Work request: Every record should be copied exactly, except that pictures are to be omitted.

Information supplied:
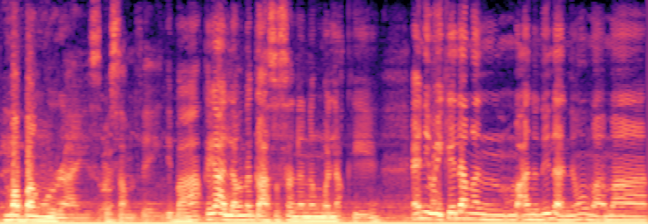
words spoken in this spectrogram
mabango rice or something, 'di ba? Kaya lang nagastosan na ng malaki. Anyway, kailangan maano nila, no, ma, ma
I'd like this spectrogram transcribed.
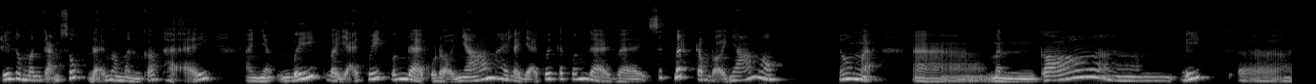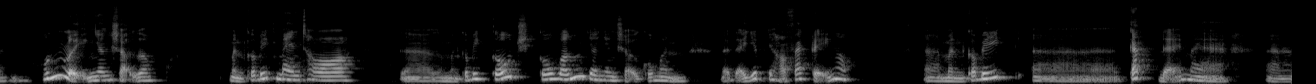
trí thông minh cảm xúc để mà mình có thể, à, nhận biết và giải quyết vấn đề của đội nhóm, hay là giải quyết các vấn đề về xích mích trong đội nhóm không? Đúng không ạ? À, mình có, biết, uh, huấn luyện nhân sự không? Mình có biết mentor, uh, mình có biết coach, cố vấn cho nhân sự của mình để để giúp cho họ phát triển không? À, mình có biết, uh, cách để mà, à,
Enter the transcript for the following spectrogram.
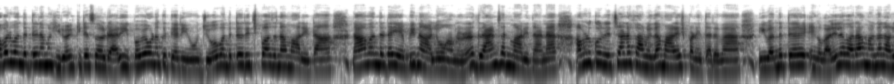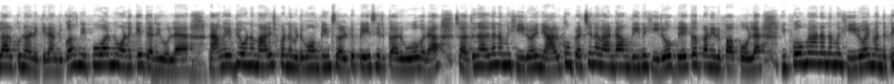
அவர் வந்துட்டு நம்ம ஹீரோயின் கிட்டே சொல்கிறாரு இப்போவே உனக்கு தெரியும் ஜோ வந்துட்டு ரிச் பர்சனாக மாறிட்டான். நான் வந்துட்டு எப்படினாலும் அவனோட கிராண்ட் சன் மாதிரி தானே அவனுக்கு ஒரு ரிச்சான ஃபேமிலி தான் மேரேஜ் பண்ணி தருவேன். நீ வந்துட்டு எங்கள் வழியில் வராமல் இருந்தால் நல்லாயிருக்கும்னு நினைக்கிறேன். பிகாஸ் நீ பூவான்னு உனக்கே தெரியும்ல. நாங்கள் எப்படி உன்னை மேரேஜ் பண்ண விடுவோம்? அப்படின்னு சொல்லிட்டு பேசி பேசியிருக்காரு ஓவரா ஸோ அதனால தான் நம்ம ஹீரோயின் யாருக்கும் பிரச்சனை வேண்டாம் அப்படின்னு ஹீரோ பிரேக்கப் பண்ணியிருப்பா போல். இப்போவுமே ஆனால் நம்ம ஹீரோயின் வந்துட்டு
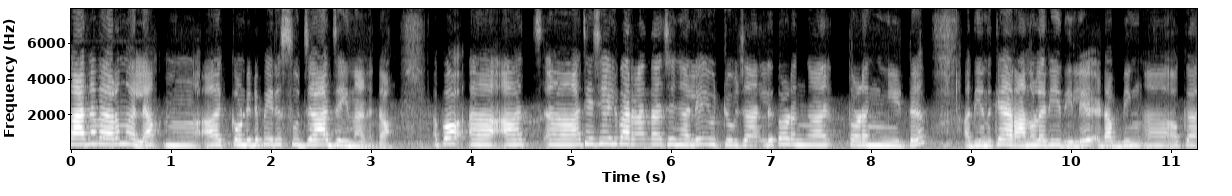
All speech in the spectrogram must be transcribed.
കാരണം വേറൊന്നുമല്ല. ആ അക്കൗണ്ടിന്റെ പേര് സുജ ജയ് എന്നാണ് കേട്ടോ അപ്പോൾ ആ ചേച്ചി അതിൽ പറഞ്ഞത് എന്താ വെച്ച് കഴിഞ്ഞാൽ യൂട്യൂബ് ചാനൽ തുടങ്ങാൻ തുടങ്ങിയിട്ട് അതിൽ നിന്ന് കയറാന്നുള്ള രീതിയിൽ ഡബ്ബിങ് ഒക്കെ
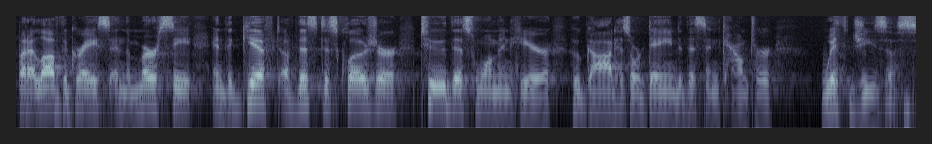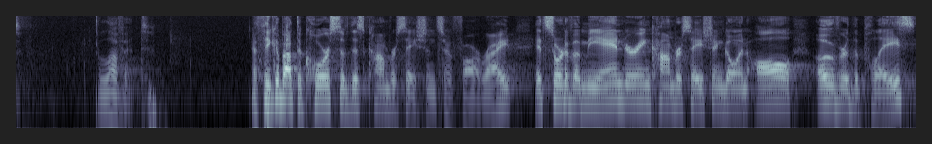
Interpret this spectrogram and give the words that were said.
but I love the grace and the mercy and the gift of this disclosure to this woman here who God has ordained this encounter with Jesus. I love it. Now, think about the course of this conversation so far, right? It's sort of a meandering conversation going all over the place,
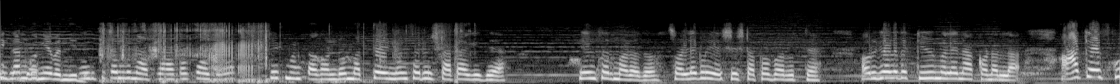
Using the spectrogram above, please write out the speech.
ಚಿಕನ್ ಗುನ್ಯ ಬಂದಿದ್ದು ಚಿಕನ್ ಗುನ್ನೆ ಅಟ್ಯಾಕ್ ಆಗಿದೆ ಟ್ರೀಟ್ಮೆಂಟ್ ತಗೊಂಡು ಮತ್ತೆ ಇನ್ನೊಂದ್ಸರಿ ಸ್ಟಾರ್ಟ್ ಆಗಿದೆ. ಏನು ಸರ್ ಮಾಡೋದು? ಸೊಳ್ಳೆಗಳು ಎಷ್ಟು ಅಪ್ಪ ಬರುತ್ತೆ. ಅವ್ರಿಗೆ ಹೇಳೋದಕ್ಕೆ ಕಿವಿ ಮೇಲೆ ಹಾಕೊಳಲ್ಲ ಆ ಕೇಸ್ಗೂ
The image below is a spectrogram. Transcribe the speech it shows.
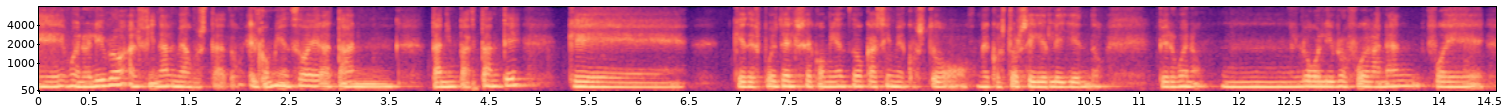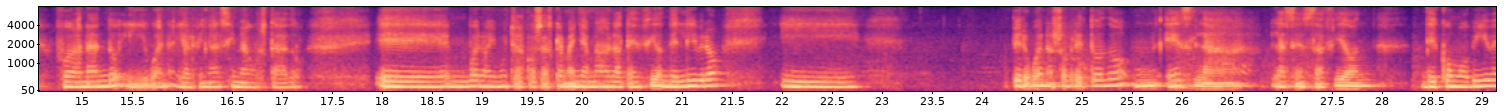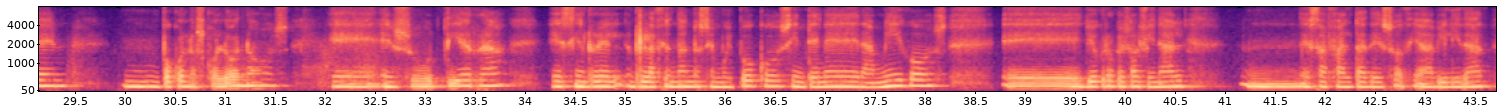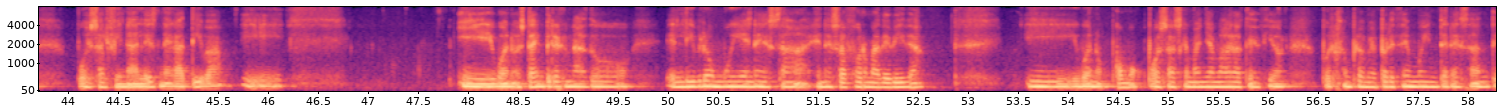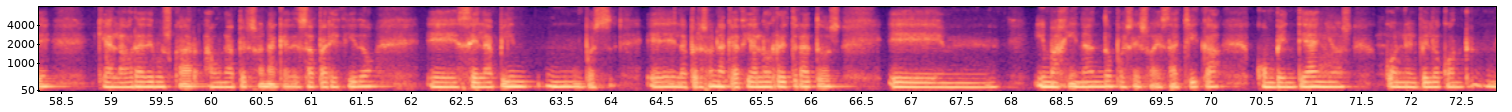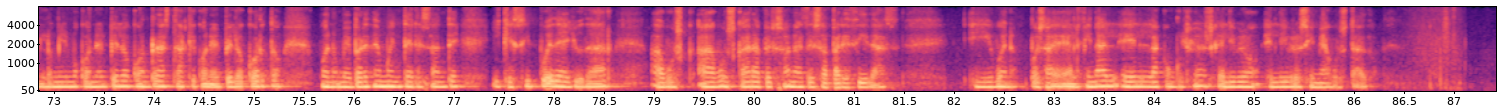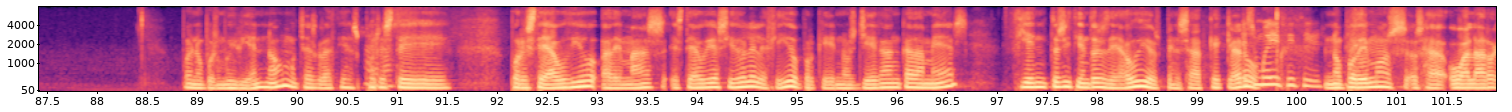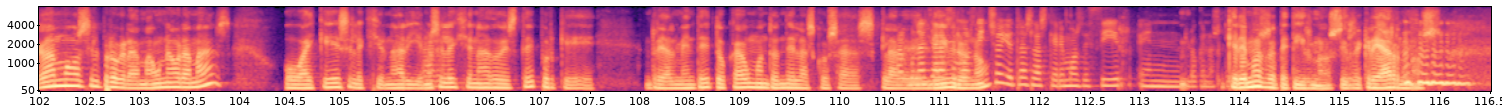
Eh, bueno, el libro al final me ha gustado. El comienzo era tan, tan impactante que, que después de ese comienzo casi me costó, me costó seguir leyendo. Pero bueno, mm, luego el libro fue ganando, fue, fue ganando y bueno, y al final sí me ha gustado. Eh, bueno, hay muchas cosas que me han llamado la atención del libro y, pero bueno, sobre todo mm, es la, la sensación de cómo viven un poco los colonos eh, en su tierra, eh, sin re- relacionándose muy poco, sin tener amigos. Eh, yo creo que eso al final, mm, esa falta de sociabilidad, pues al final es negativa y, y bueno, está impregnado el libro muy en esa, en esa forma de vida. Y bueno, como cosas que me han llamado la atención, por ejemplo, me parece muy interesante que a la hora de buscar a una persona que ha desaparecido, eh, se la mm, pues eh, la persona que hacía los retratos, eh, imaginando pues eso, a esa chica con 20 años, con el pelo con lo mismo con el pelo con rastas que con el pelo corto. Bueno, me parece muy interesante y que sí puede ayudar a, bus- a buscar a personas desaparecidas. Y bueno, pues a- al final eh, la conclusión es que el libro, el libro sí me ha gustado. Bueno, pues muy bien, ¿no? Muchas gracias por Además- este por este audio. Además, este audio ha sido el elegido porque nos llegan cada mes cientos y cientos de audios. Pensad que, claro, Es muy difícil. no podemos, o sea, o alargamos el programa una hora más o hay que seleccionar. Y hemos seleccionado este porque realmente toca un montón de las cosas clave Algunas del ya libro, las hemos ¿no? dicho y otras las queremos decir en lo que nos queda. Queremos repetirnos y recrearnos.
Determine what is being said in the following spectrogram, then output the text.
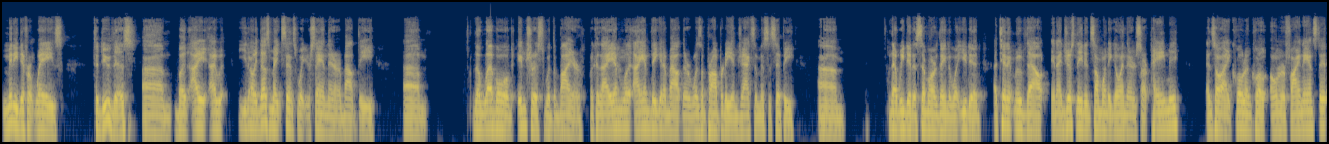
many different ways to do this, um, but I, I, you know, it does make sense what you're saying there about the, um, the level of interest with the buyer because I am I am thinking about there was a property in Jackson, Mississippi, um, that we did a similar thing to what you did. A tenant moved out, and I just needed someone to go in there and start paying me. And so I quote unquote owner financed it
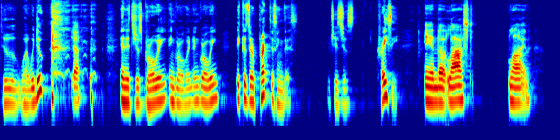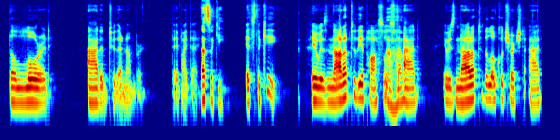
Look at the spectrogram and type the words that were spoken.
do what we do. yeah. and it's just growing and growing and growing because they're practicing this, which is just crazy. And that last line, the Lord added to their number day by day. That's the key. It's the key. It was not up to the apostles Uh-huh. to add. It was not up to the local church to add.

Output for this task:
words spoken in this spectrogram
mabango rice or something, 'di ba? Kaya lang nagastosan na ng malaki. Anyway, kailangan maano nila, no, ma, ma
I'd like this spectrogram transcribed.
trí thông minh cảm xúc để mà mình có thể, à, nhận biết và giải quyết vấn đề của đội nhóm, hay là giải quyết các vấn đề về xích mích trong đội nhóm không? Đúng không ạ? À, mình có, biết, uh, huấn luyện nhân sự không? Mình có biết mentor, uh, mình có biết coach, cố vấn cho nhân sự của mình để để giúp cho họ phát triển không? À, mình có biết, uh, cách để mà, à,
Enter the transcript for the following spectrogram.
அவர் வந்துட்டு நம்ம ஹீரோயின் கிட்டே சொல்கிறாரு இப்போவே உனக்கு தெரியும் ஜோ வந்துட்டு ரிச் பர்சனாக மாறிட்டான். நான் வந்துட்டு எப்படினாலும் அவனோட கிராண்ட் சன் மாதிரி தானே அவனுக்கு ஒரு ரிச்சான ஃபேமிலி தான் மேரேஜ் பண்ணி தருவேன். நீ வந்துட்டு எங்கள் வழியில் வராமல் இருந்தால் நல்லாயிருக்கும்னு நினைக்கிறேன். பிகாஸ் நீ பூவான்னு உனக்கே தெரியும்ல. நாங்கள் எப்படி உன்னை மேரேஜ் பண்ண விடுவோம்? அப்படின்னு சொல்லிட்டு பேசி பேசியிருக்காரு ஓவரா ஸோ அதனால தான் நம்ம ஹீரோயின் யாருக்கும் பிரச்சனை வேண்டாம் அப்படின்னு ஹீரோ பிரேக்கப் பண்ணியிருப்பா போல். இப்போவுமே ஆனால் நம்ம ஹீரோயின் வந்துட்டு
All speech in the spectrogram must be transcribed.
കാരണം വേറൊന്നുമല്ല. ആ അക്കൗണ്ടിന്റെ പേര് സുജ ജയ് എന്നാണ് കേട്ടോ അപ്പോൾ ആ ചേച്ചി അതിൽ പറഞ്ഞത് എന്താ വെച്ച് കഴിഞ്ഞാൽ യൂട്യൂബ് ചാനൽ തുടങ്ങാൻ തുടങ്ങിയിട്ട് അതിൽ നിന്ന് കയറാന്നുള്ള രീതിയിൽ ഡബ്ബിങ് ഒക്കെ
Interpret this spectrogram and give the words that were said.
but I love the grace and the mercy and the gift of this disclosure to this woman here who God has ordained this encounter with Jesus. I love it. Now, think about the course of this conversation so far, right? It's sort of a meandering conversation going all over the place,
Using the spectrogram above, please write out the speech.
ಚಿಕನ್ ಗುನ್ಯ ಬಂದಿದ್ದು ಚಿಕನ್ ಗುನ್ನೆ ಅಟ್ಯಾಕ್ ಆಗಿದೆ ಟ್ರೀಟ್ಮೆಂಟ್ ತಗೊಂಡು ಮತ್ತೆ ಇನ್ನೊಂದ್ಸರಿ ಸ್ಟಾರ್ಟ್ ಆಗಿದೆ. ಏನು ಸರ್ ಮಾಡೋದು? ಸೊಳ್ಳೆಗಳು ಎಷ್ಟು ಅಪ್ಪ ಬರುತ್ತೆ. ಅವ್ರಿಗೆ ಹೇಳೋದಕ್ಕೆ ಕಿವಿ ಮೇಲೆ ಹಾಕೊಳಲ್ಲ ಆ ಕೇಸ್ಗೂ
The image below is a spectrogram. Transcribe the speech it shows.
Eh, bueno, el libro al final me ha gustado. El comienzo era tan, tan impactante que, que después de ese comienzo casi me costó, me costó seguir leyendo. Pero bueno, mm, luego el libro fue ganando, fue, fue ganando y bueno, y al final sí me ha gustado. Eh, bueno, hay muchas cosas que me han llamado la atención del libro y, pero bueno, sobre todo mm, es la, la sensación de cómo viven un poco los colonos eh, en su tierra, eh, sin re- relacionándose muy poco, sin tener amigos. Eh, yo creo que eso al final, mm, esa falta de sociabilidad, pues al final es negativa y, y bueno, está impregnado el libro muy en esa, en esa forma de vida. Y bueno, como cosas que me han llamado la atención, por ejemplo, me parece muy interesante que a la hora de buscar a una persona que ha desaparecido, eh, se la mm, pues eh, la persona que hacía los retratos, eh, imaginando pues eso, a esa chica con 20 años, con el pelo con lo mismo con el pelo con rastas que con el pelo corto. Bueno, me parece muy interesante y que sí puede ayudar a, bus- a buscar a personas desaparecidas. Y bueno, pues a- al final eh, la conclusión es que el libro, el libro sí me ha gustado. Bueno, pues muy bien, ¿no? Muchas gracias por Además- este por este audio. Además, este audio ha sido el elegido porque nos llegan cada mes cientos y cientos de audios. Pensad que, claro, Es muy difícil. no podemos, o sea, o alargamos el programa una hora más o hay que seleccionar. Y hemos seleccionado este porque realmente toca un montón de las cosas clave Algunas del ya libro, las hemos ¿no? dicho y otras las queremos decir en lo que nos queda. Queremos repetirnos y recrearnos.
Determine what is being said in the following spectrogram, then output the text.
many different ways to do this, um, but I, I, you know, it does make sense what you're saying there about the, um, the level of interest with the buyer because I am I am thinking about there was a property in Jackson, Mississippi, um, that we did a similar thing to what you did. A tenant moved out, and I just needed someone to go in there and start paying me. And so I quote unquote owner financed it
Look at the spectrogram and type the words that were spoken.
do what we do. yeah. and it's just growing and growing and growing because they're practicing this, which is just crazy. And that last line, the Lord added to their number day by day. That's the key. It's the key. It was not up to the apostles Uh-huh. to add. It was not up to the local church to add.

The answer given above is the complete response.